There's a notorious experiment in economics.
Basically some researchers (and they probably got some sort of government grant for this) went to a fair and sold chocolates. Over a number of days they experimented with the price. Sometimes they put it up, sometimes down.
What they found surprised them. Basic economic theory says that when the price goes down, you should expect to sell more. But that's not what happened. When they lowered the price, they sold less. When they put it up, they sold more.
To the buyers, price became a signal of quality. If the price was higher, then it must have more value. It must be better chocolate. And I want some of that fancy chocolate.
Of course, this result wouldn't surprise anyone in the advertising industry. They know that price is a fundamental part of the product's image. And there's a lot of jostling in the market for the premium buying price points – the second cheapest or the second most expensive.
You want to be cheap, but not seen to be the worst product on the market. Or you want to be seen as a premium product, but not over-priced.
It seems that humans just aren't much good at distinguishing between price and value.
Let me say that again. I reckon it's the most important thing you'll read this week.
Humans aren't much good at distinguishing between price and value.
I think this is one of the greatest traps and one of the greatest obstacles between us and happiness – and between us and our financial dreams and ambitions.
Because what happens to us if we can't distinguish between price and value? The danger is that the value we place on ourselves – our sense of self-worth – becomes a function of our price in the market – our hourly rate or our annual base salary.
Now I can put that statement out there, and you can think, “Oh, I don't do that.” But you're not the “I” I'm talking to. I'm talking to the animal-instinct “I” – the part of the brain that does it's best to deal with a complex world through a complex mix of heuristics, instincts and associations.
And if you think you're immune to this, think again. Most people surveyed say that advertising has no affect on them. The advertising industry has $10 billion a year that says otherwise. Who do you think's kidding themselves? Advertisers or us?
We just don't have time to deal with all the information on our plate. And soe develop short-cuts, simple rules of thumb, just to get by. Conflating price and value is just one of them.
And the consequences can be dire if we don't put a check on ourselves. It can be a brutal blow to your sense of self-worth if you tell yourself you're only worth $25.20 an hour. Or that you're only worth one 1/10,000th of a Paris Hilton.
And if we think that $60K a year is all we're worth, then that is all we'll allow ourselves to receive. We won't be open to getting ahead financially in life, because, deep down, we don't believe we are worth that much value.
We'll erect a sub-conscious, perhaps even meta-physical barrier to real wealth.
Look, I don't pretend to know how this works exactly. Perhaps there is even a ‘spiritual' element to this. I've seen enough things in my time that make me question the power of pure coincidence.
But I do know that our attitudes shape who we are. They shape our abilities to grasp opportunities, to take important risks, to find peace with being rich.
If you don't do the work here, then the financial road is a lot tougher. And all the financially successful people I know have liberated their sense of self-worth from simple dollars and cents.

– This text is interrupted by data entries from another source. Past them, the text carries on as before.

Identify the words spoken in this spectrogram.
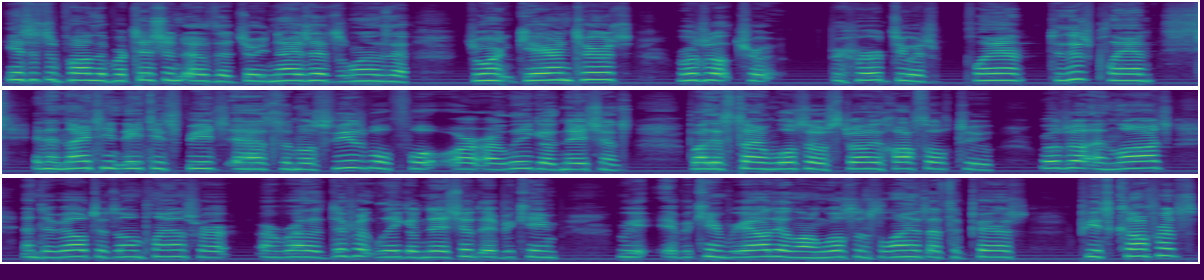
He insisted upon the partition of the United States as one of the joint guarantors. Roosevelt tr- referred to his plan to this plan in a 1918 speech as the most feasible for a League of Nations. By this time, Wilson was strongly hostile to Roosevelt and Lodge, and developed his own plans for a rather different League of Nations. It became re- it became reality along Wilson's lines at the Paris Peace Conference.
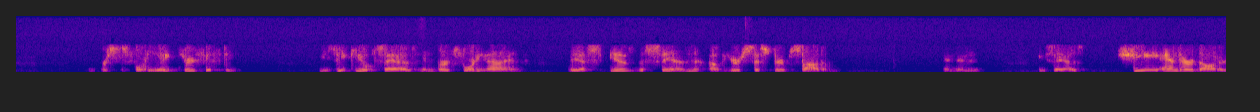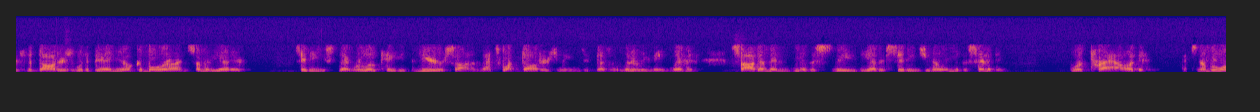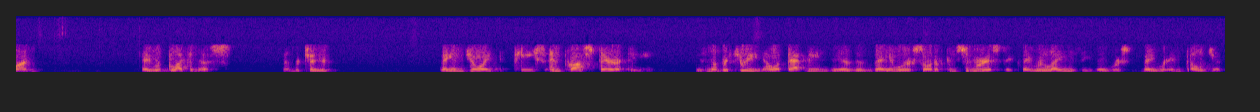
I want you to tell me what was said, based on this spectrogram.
verses 48 through 50, Ezekiel says in verse 49, This is the sin of your sister Sodom and then he says, she and her daughters, the daughters would have been, you know, Gomorrah and some of the other cities that were located near Sodom. That's what daughters means. It doesn't literally mean women. Sodom and, you know, the, the, the other cities, you know, in the vicinity were proud. That's number one. They were gluttonous. Number two. They enjoyed peace and prosperity is number three. Now, what that means is, is they were sort of consumeristic. They were lazy. They were they were indulgent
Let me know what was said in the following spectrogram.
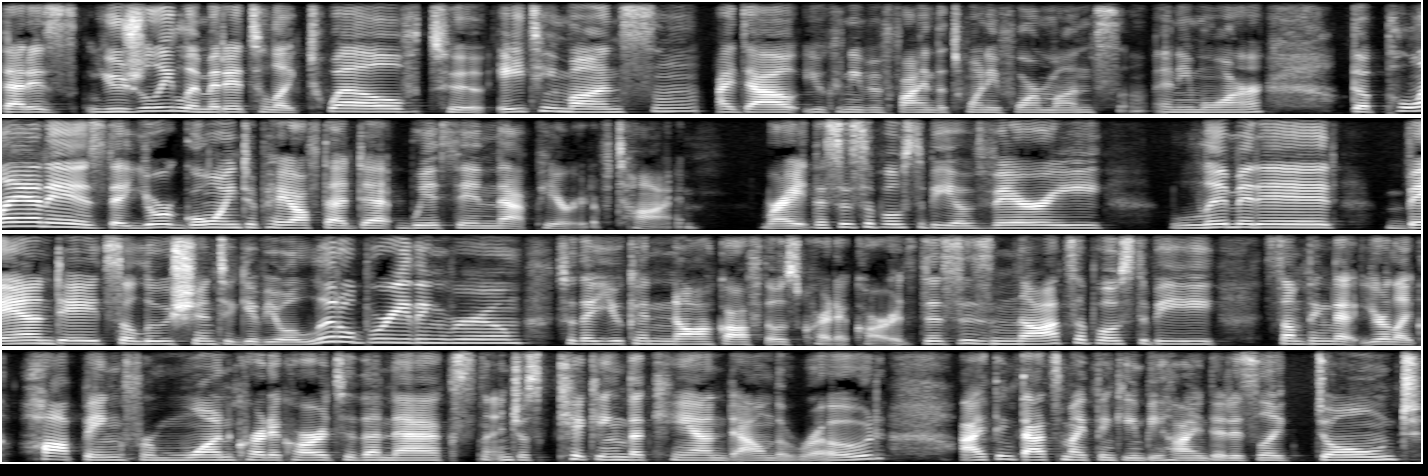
that is usually limited to like 12 to 18 months. I doubt you can even find the 24 months anymore. The plan is that you're going to pay off that debt within that period of time, right? This is supposed to be a very limited band aid solution to give you a little breathing room so that you can knock off those credit cards. This is not supposed to be something that you're like hopping from one credit card to the next and just kicking the can down the road. I think that's my thinking behind it is like, don't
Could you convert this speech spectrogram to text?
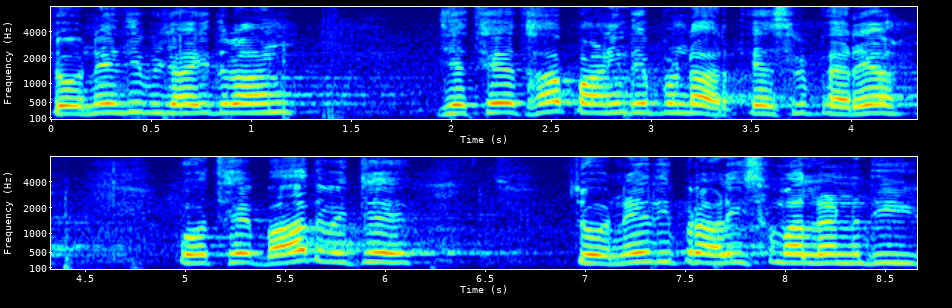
ਝੋਨੇ ਦੀ ਬਿਜਾਈ ਦੌਰਾਨ ਜਿੱਥੇ ਥਾਂ ਪਾਣੀ ਦੇ ਭੰਡਾਰ ਤੇ ਅਸਰ ਪੈ ਰਿਹਾ, ਉੱਥੇ ਬਾਅਦ ਵਿੱਚ ਝੋਨੇ ਦੀ ਪਰਾਲੀ ਸੰਭਾਲਣ ਦੀ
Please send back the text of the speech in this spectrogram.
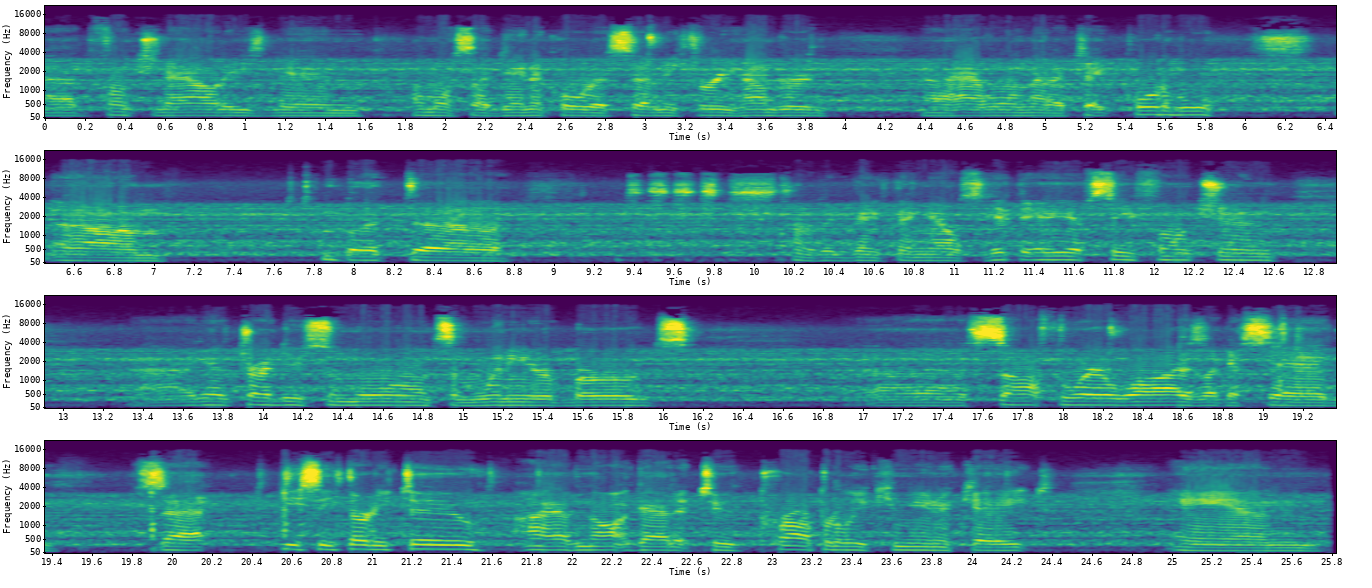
uh, the functionality's been almost identical to 7300. I have one that I take portable, um, but uh, trying to think of anything else. Hit the AFC function. Uh, I gotta try to do some more on some linear birds. Uh, software-wise, like I said, SAT PC32, I have not got it to properly communicate and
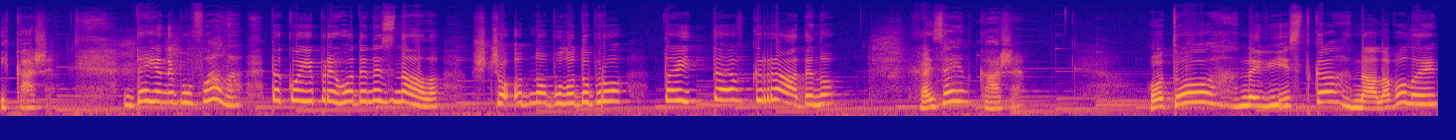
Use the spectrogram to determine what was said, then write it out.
І каже де я не бувала, такої пригоди не знала, що одно було добро, та й те вкрадено. Хазяїн каже Ото невістка гнала воли,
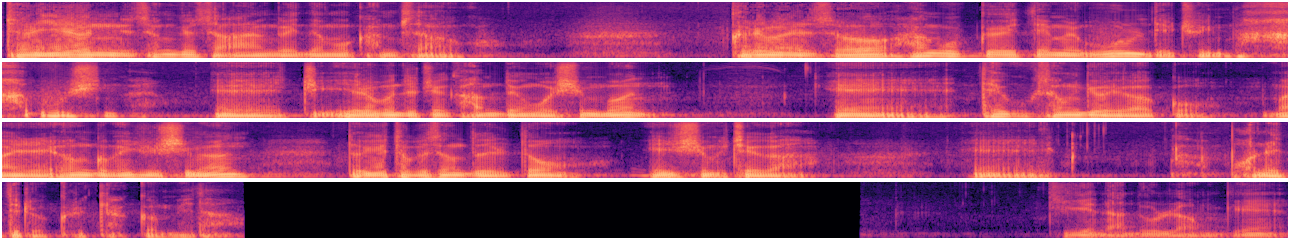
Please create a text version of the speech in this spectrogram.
저는 이런 선교사 하는 거에 너무 감사하고. 그러면서 한국 교회 때문에 우울대 주인 막 우신 거예요. 예, 지- 여러분들 중에 감동 오신 분, 예, 태국 선교해 갖고 만일에 헌금해 주시면 또 유튜브 성도들도 해 주시면 제가 예, 보내드려 그렇게 할 겁니다. 이게 나 놀라운 게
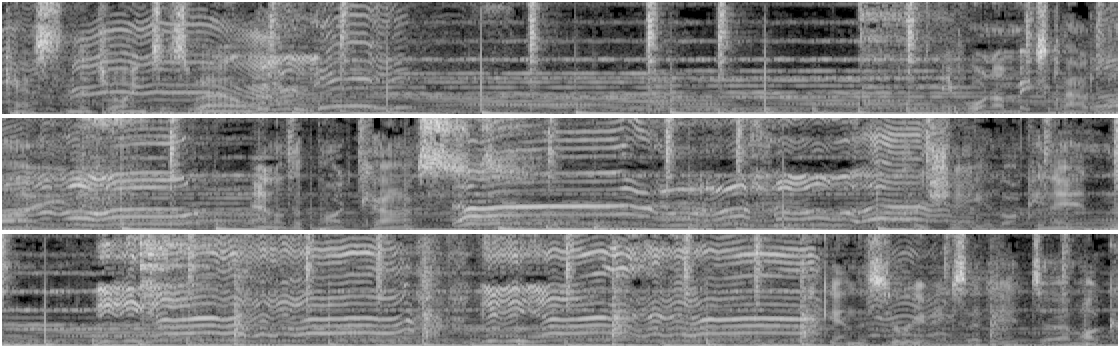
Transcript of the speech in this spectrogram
Guest in the joint as well everyone on Mixcloud Live and on the podcast. Appreciate you locking in. Again, this is a remix I did, uh, Mark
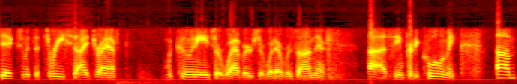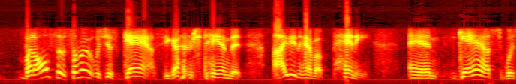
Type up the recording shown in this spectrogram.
six with the three side draft Mikunis or Webers or whatever's on there. Uh, seemed pretty cool to me. Um, but also some of it was just gas. You got to understand that I didn't have a penny and gas was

So how can we do that?
Well, I've got two tricks for you. You can see what works for you. You could even try them together.
The first is to remind yourself that money is essentially meaningless. It's just little bits of paper that hold a shared understanding. And money does a truly horrendous job of approximating value.
I mean, apparently Paris Hilton charges $150K just to show up at your party. Can she really be delivering $150K worth of real value? I'd want to see some pretty amazing balloon animals for that price tag.
No, the world is full of ridiculous things to waste money on – jewellery, boats, Paris Hilton. We can rest assured that price tags in the modern era have nothing to do with value.
The second (very powerful) technique is to focus on how much value you're bringing to the world. Look beyond the things you get paid for. Make a list of all the ways that you bring value to the world – to the contributions you make to the lives of others
And keep it in perspective. If Paris Hilton gets $150K for a few hours of face-painting, how much do you reckon you should get for raising beautiful children, keeping the sports club ticking over, being a rock for your friends?
Maybe you get to a ballpark figure of half a million. And so you're bringing half a million worth of value to the world every year, but you're only getting paid $60K. That's $440K a year the world owes you.
Hold on to that sense of outstanding balance. Focus on the value you bring to the world. If you don't have a sense of outstanding balance, then you can always do more for the world – donate some time to charity. Spend more time with you're kids. Mow your mates lawn.
The important thing here is to create the expectation and belief that the world is looking to settle the score. That it is looking for ways to send more money your way.
If you can do that, then you'll be open to the flow of money that's looking for you. You'll see the opportunities when they arise. You'll find yourself in the right place at the right time.
And maybe then you're bank balance will finally reflect the value you bring to the world.
At the very least, we'll do a much better job of valuing ourselves. And that can't be a bad thing right?